His weird 1899 book The Foundations of the Nineteenth Century became a bestseller, many times over, throughout the Continent. Heavily influenced by the racial typologies that were increasingly popular, he described the Jews as mindlessly materialistic and the source of most evil in the modern world.
The Jews, he said, caused the downfall of Rome, for example. He argued that Jesus cannot possibly have been a Jew since all good in the world emanates from the pure Aryan race. Instead, he was “of exceptional beauty, tall and slim with a noble face inspiring respect and love; his hair blond shading into chestnut brown, his arms and hands noble and exquisitely formed.” It was in this book that he laid out his theory that a Jewish plot was afoot to wipe out the Aryan race and turn all Europe into a race of “pseudo-Hebraic mestizos.”
His book, which was printed in eight editions in the first ten years of its publication, and eventually sold as many as 250,000 copies by 1938, catapulted him into the status of a celebrity intellectual. And so his every utterance became gospel for his followers, even his proclamation that the Great War, which he believed the Jews had started, had led England “totally into the hands of the Jews and the Americans” and capitalist machinery.
It was in the midst of his fame that he reached out to an emergently powerful Hitler. Hearing that both Hitler and Joseph Goebbels could be counted among his fan base, he wrote Hitler in 1923:
“Most respected and dear Hitler, ... It is hardly surprising that a man like that can give peace to a poor suffering spirit!
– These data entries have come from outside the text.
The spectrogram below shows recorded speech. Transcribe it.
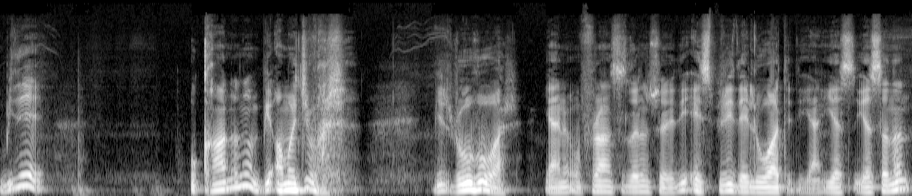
bir de o kanunun bir amacı var. Bir ruhu var. Yani o Fransızların söylediği esprit de loi dedi. Yani yas, yasanın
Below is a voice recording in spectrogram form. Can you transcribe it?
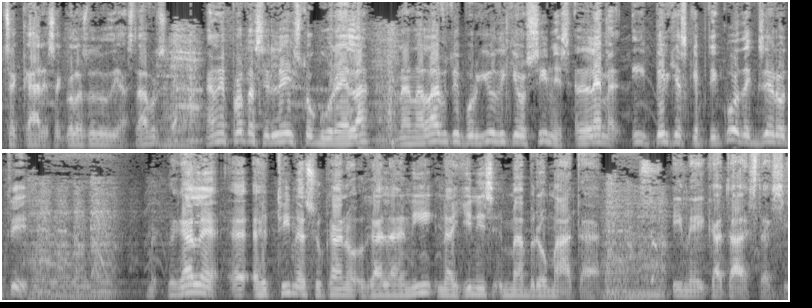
τσεκάρισα κιόλας δεν το διασταύρωσα κάνανε πρόταση λέει στον Κουρέλα να αναλάβει το Υπουργείο Δικαιοσύνης. Λέμε υπήρχε σκεπτικό δεν ξέρω τι. Μεγάλε ε, ε, τι να σου κάνω γαλανή να γίνεις μαμπρομάτα είναι η κατάσταση.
Especially when he is dedicated to the service of the fatherland. My faith in Germandom has not wavered for a moment, though my hopes were – I confess – at a low ebb. With one stroke you have transformed the state of my soul. That Germany, in the hour of her greatest need, brings forth a Hitler – that is proof of her vitality ... I can now go untroubled to sleep... May God protect you!”
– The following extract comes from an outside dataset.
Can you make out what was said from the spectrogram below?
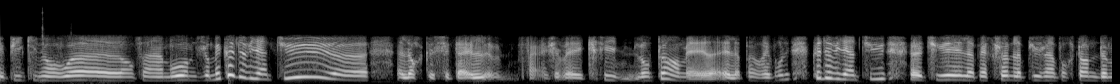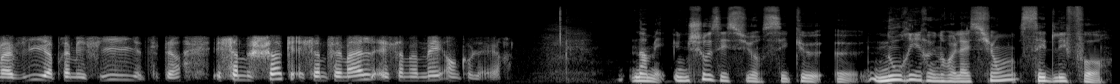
et puis qui m'envoie euh, enfin un mot en me disant mais que deviens-tu Alors que c'est elle. Enfin, j'avais écrit longtemps, mais elle n'a pas répondu. Que deviens-tu Tu es la personne la plus importante de ma vie après mes filles, etc. Et ça me choque et ça me fait mal me met en colère. Non, mais une chose est sûre, c'est que euh, nourrir une relation, c'est de l'effort.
After Hitler’s conviction of high treason following the Beer-hall putsch, Chamberlain stuck by him and kept hope alive. Hitler was touched, and, following Hitler’s release from prison, Hitler paid a visit to Chamberlain in Bayreuth in 1927, accompanied by Goebbels. Chamberlain assured Hitler that he was certainly “the chosen one,” thereupon lifting Hitler’s spirits. The leading Nazi in-house philosopher, Alfred Rosenberg, was perhaps an even greater fan of Chamberlain. An ailing Chamberlain died in 1927, never knowing of the Nazi attempt to deal with the “Jewish problem” he had dedicated his life to exposing.
For the rest of the article:fee.org/articles/five-forgotte…